## About this exercise
From the first line to the last, repeat the records exactly and skip the pictures.
(Input)
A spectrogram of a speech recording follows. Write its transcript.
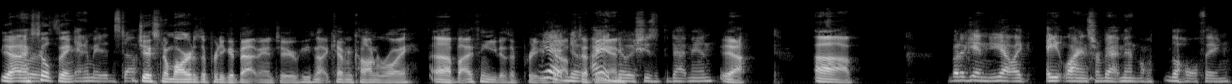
Yeah, and I still think animated stuff. Jason O'Mara does a pretty good Batman too. He's not Kevin Conroy, uh, but I think he does a pretty good yeah, job no, stepping I had in. no issues with the Batman. yeah. Uh, But again, you got like eight lines from Batman the, the whole thing.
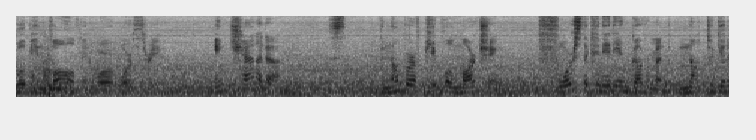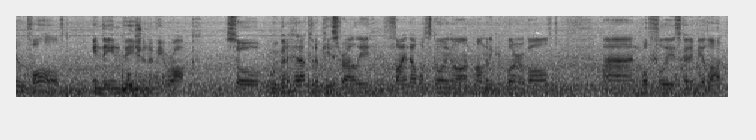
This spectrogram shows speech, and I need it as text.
will be involved in World War III. In Canada, the number of people marching forced the Canadian government not to get involved in the invasion of Iraq. So we're gonna head out to the peace rally, find out what's going on, how many people are involved, and hopefully it's gonna be a lot.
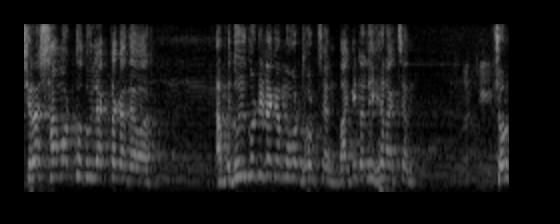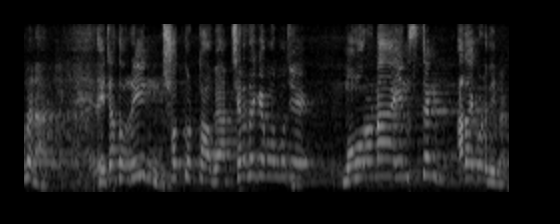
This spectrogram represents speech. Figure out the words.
ছেলের সামর্থ্য দুই লাখ টাকা দেওয়ার। আপনি দুই কোটি টাকা মোহর ধরছেন, বাকিটা লিখে রাখছেন। চলবে না। এটা তো ঋণ শোধ করতে হবে। আর ছেলেদেরকে বলব যে, মোহরনা ইনস্ট্যান্ট আদায় করে দিবেন।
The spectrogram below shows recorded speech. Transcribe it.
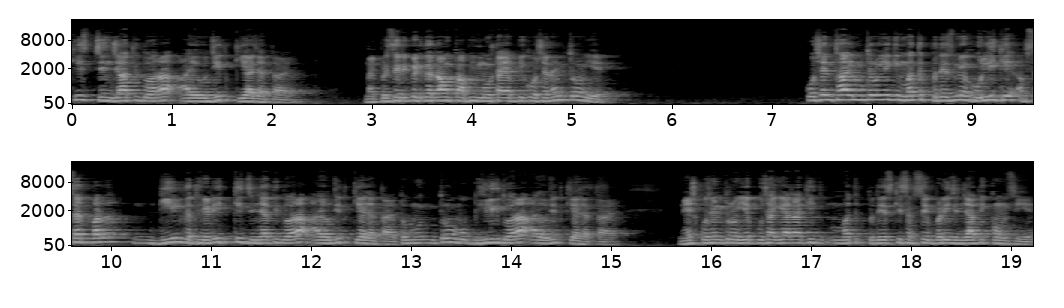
किस जनजाति द्वारा आयोजित किया जाता है? मैं फिर से रिपीट कर रहा हूँ, काफ़ी मोस्ट आई क्वेश्चन है मित्रों ये। क्वेश्चन था मित्रों ये कि मध्य प्रदेश में होली के अवसर पर गील गथेड़ी किस जनजाति द्वारा आयोजित किया जाता है? तो मित्रों वो भील के द्वारा आयोजित किया जाता है। नेक्स्ट क्वेश्चन मित्रों ये पूछा गया था कि मध्य प्रदेश की सबसे बड़ी जनजाति कौन सी है?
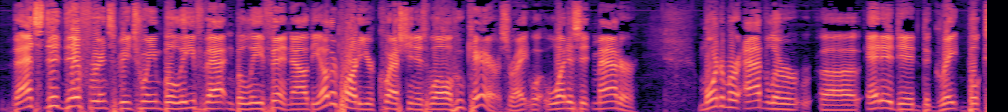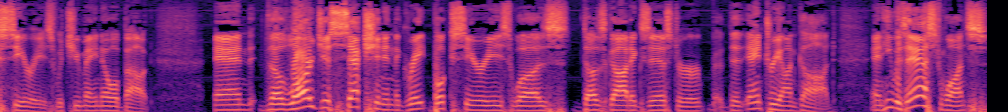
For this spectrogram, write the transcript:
That's the difference between belief that and belief in. Now, the other part of your question is well, who cares, right? What, what does it matter? Mortimer Adler uh, edited the Great Book series, which you may know about. And the largest section in the Great Book series was Does God Exist? or the entry on God. And he was asked once,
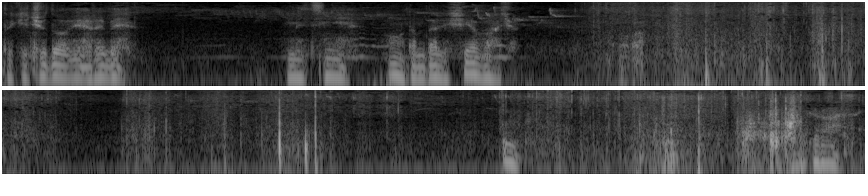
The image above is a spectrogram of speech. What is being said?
Такі чудові гриби. Міцні. О, там далі ще бачу. Красень.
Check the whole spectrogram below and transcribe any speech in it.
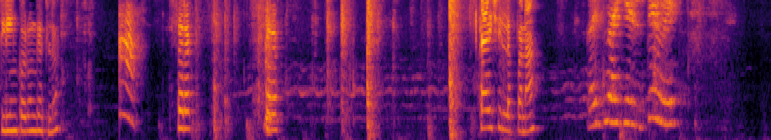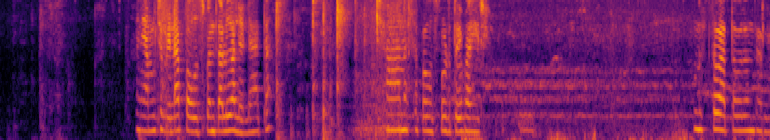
क्लीन करून घेतलं. सरक सरक. काय शिल्लकपणा काहीच नाही आणि आमच्याकडे ना पाऊस पण चालू झालेला आहे आता. छान असा पाऊस पडतोय बाहेर. मस्त वातावरण झालं.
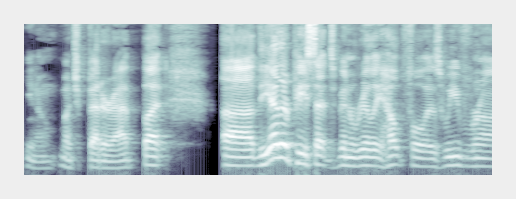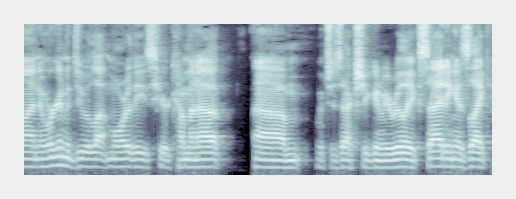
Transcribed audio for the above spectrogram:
you know much better at, but uh, the other piece that's been really helpful is we've run, and we're going to do a lot more of these here coming up, um, which is actually going to be really exciting. Is like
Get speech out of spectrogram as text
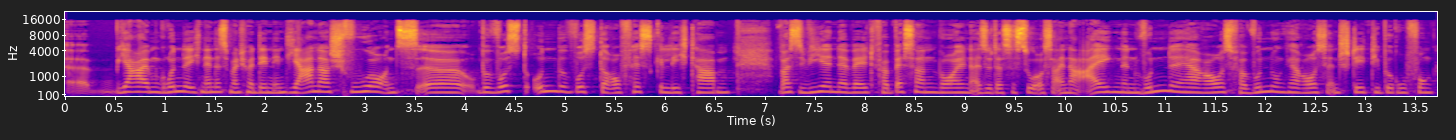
äh, ja im Grunde, ich nenne es manchmal den Indianerschwur, uns äh, bewusst, unbewusst darauf festgelegt haben, was wir in der Welt verbessern wollen. Also dass es so aus einer eigenen Wunde heraus, Verwundung heraus entsteht die Berufung.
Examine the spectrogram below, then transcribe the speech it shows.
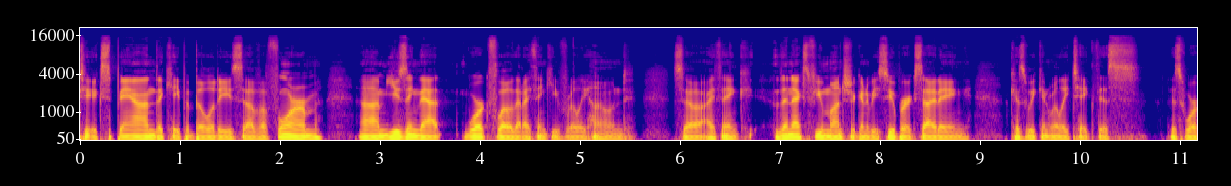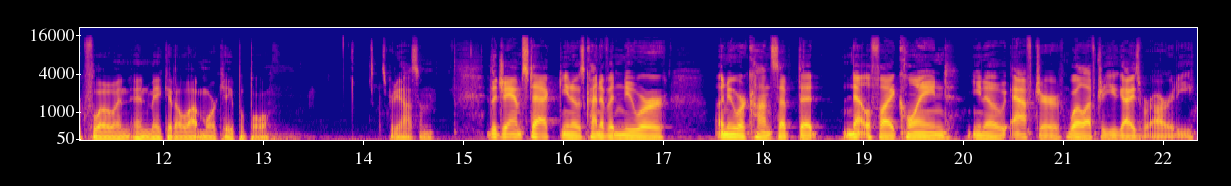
to expand the capabilities of a form um, using that workflow that I think you've really honed. So I think the next few months are going to be super exciting because we can really take this this workflow and, and make it a lot more capable. It's pretty awesome. The Jamstack, you know, is kind of a newer a newer concept that Netlify coined, you know, after well after you guys were already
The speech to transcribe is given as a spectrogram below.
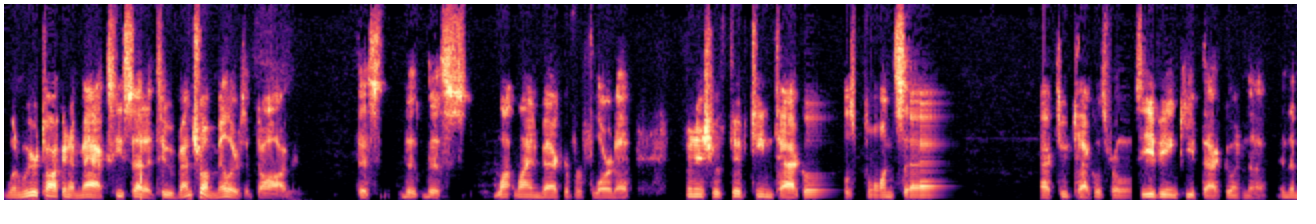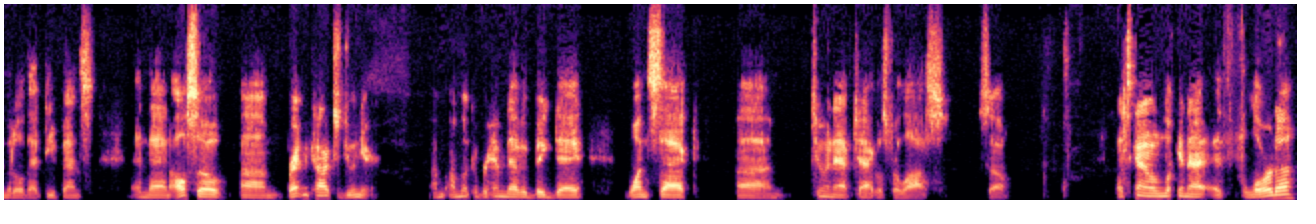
when we were talking to Max, he said it too. Ventrell Miller's a dog. This this, linebacker for Florida finished with 15 tackles, one sack, two tackles for. See if he can keep that going in the in the middle of that defense. And then also um, Brenton Cox Jr. I'm, I'm looking for him to have a big day. One sack, um, two and a half tackles for loss. So that's kind of looking at, at Florida.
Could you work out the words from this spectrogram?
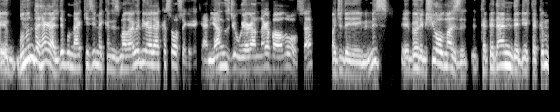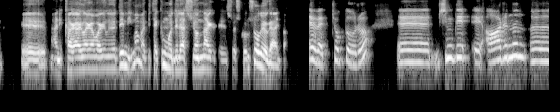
E, bunun da herhalde bu merkezi mekanizmalarla bir alakası olsa gerek. Yani yalnızca uyaranlara bağlı olsa acı deneyimimiz e, böyle bir şey olmazdı. Tepeden de bir takım e, hani kararlara varılıyor demeyeyim ama bir takım modülasyonlar e, söz konusu oluyor galiba. Evet, çok doğru. Ee, şimdi e, ağrının e,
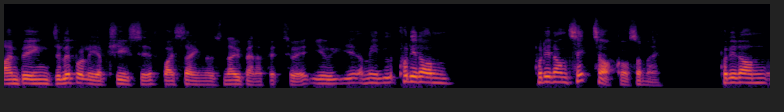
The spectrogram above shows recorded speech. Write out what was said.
I'm being deliberately obtrusive by saying there's no benefit to it. You, you I mean, put it on put it on TikTok or something. Put it on.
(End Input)
## Solution for this problem
A spectrogram of a speech recording follows. Write its transcript.
Yeah, and I still think animated stuff. Jason O'Mara does a pretty good Batman too. He's not Kevin Conroy, uh, but I think he does a pretty good yeah, job no, stepping I had in. no issues with the Batman. yeah. Uh, But again, you got like eight lines from Batman the, the whole thing.
This spectrogram shows speech, and I need it as text.
will be involved in World War III. In Canada, the number of people marching forced the Canadian government not to get involved in the invasion of Iraq. So we're gonna head out to the peace rally, find out what's going on, how many people are involved, and hopefully it's gonna be a lot.
This spectrogram represents speech. Figure out the words.
ছেলের সামর্থ্য দুই লাখ টাকা দেওয়ার। আপনি দুই কোটি টাকা মোহর ধরছেন, বাকিটা লিখে রাখছেন। চলবে না। এটা তো ঋণ শোধ করতে হবে। আর ছেলেদেরকে বলব যে, মোহরনা ইনস্ট্যান্ট আদায় করে দিবেন।
The spectrogram below shows recorded speech. Transcribe it.
किस जनजाति द्वारा आयोजित किया जाता है? मैं फिर से रिपीट कर रहा हूँ, काफ़ी मोस्ट आई क्वेश्चन है मित्रों ये। क्वेश्चन था मित्रों ये कि मध्य प्रदेश में होली के अवसर पर गील गथेड़ी किस जनजाति द्वारा आयोजित किया जाता है? तो मित्रों वो भील के द्वारा आयोजित किया जाता है। नेक्स्ट क्वेश्चन मित्रों ये पूछा गया था कि मध्य प्रदेश की सबसे बड़ी जनजाति कौन सी है?
For this spectrogram, write the transcript:
That's the difference between belief that and belief in. Now, the other part of your question is well, who cares, right? What, what does it matter? Mortimer Adler uh, edited the Great Book series, which you may know about. And the largest section in the Great Book series was Does God Exist? or the entry on God. And he was asked once,
The image above is a spectrogram of speech. What is being said?
Такі чудові гриби. Міцні. О, там далі ще бачу. Красень.
Check the whole spectrogram below and transcribe any speech in it.
क्लीन करून घेतलं. सरक सरक. काय शिल्लकपणा काहीच नाही आणि आमच्याकडे ना पाऊस पण चालू झालेला आहे आता. छान असा पाऊस पडतोय बाहेर. मस्त वातावरण झालं.
Transcribed audio for the above spectrogram:
you know much better at, but uh, the other piece that's been really helpful is we've run, and we're going to do a lot more of these here coming up, um, which is actually going to be really exciting. Is like
Get speech out of spectrogram as text
äh, ja im Grunde, ich nenne es manchmal den Indianerschwur, uns äh, bewusst, unbewusst darauf festgelegt haben, was wir in der Welt verbessern wollen. Also dass es so aus einer eigenen Wunde heraus, Verwundung heraus entsteht die Berufung.
Examine the spectrogram below, then transcribe the speech it shows.
to expand the capabilities of a form um, using that workflow that I think you've really honed. So I think the next few months are going to be super exciting because we can really take this this workflow and, and make it a lot more capable. It's pretty awesome. The Jamstack, you know, is kind of a newer a newer concept that Netlify coined, you know, after well after you guys were already
The speech to transcribe is given as a spectrogram below.
when we were talking to Max, he said it too. Ventrell Miller's a dog. This this, linebacker for Florida finished with 15 tackles, one sack, two tackles for. See if he can keep that going in the in the middle of that defense. And then also um, Brenton Cox Jr. I'm, I'm looking for him to have a big day. One sack, um, two and a half tackles for loss. So that's kind of looking at, at Florida.
Could you work out the words from this spectrogram?
E, bunun da herhalde bu merkezi mekanizmalarla bir alakası olsa gerek. Yani yalnızca uyaranlara bağlı olsa acı deneyimimiz e, böyle bir şey olmazdı. Tepeden de bir takım e, hani kararlara varılıyor demeyeyim ama bir takım modülasyonlar e, söz konusu oluyor galiba. Evet, çok doğru. Ee, şimdi e, ağrının e,
The spectrogram above shows recorded speech. Write out what was said.
I'm being deliberately obtrusive by saying there's no benefit to it. You, you I mean, put it on put it on TikTok or something. Put it on.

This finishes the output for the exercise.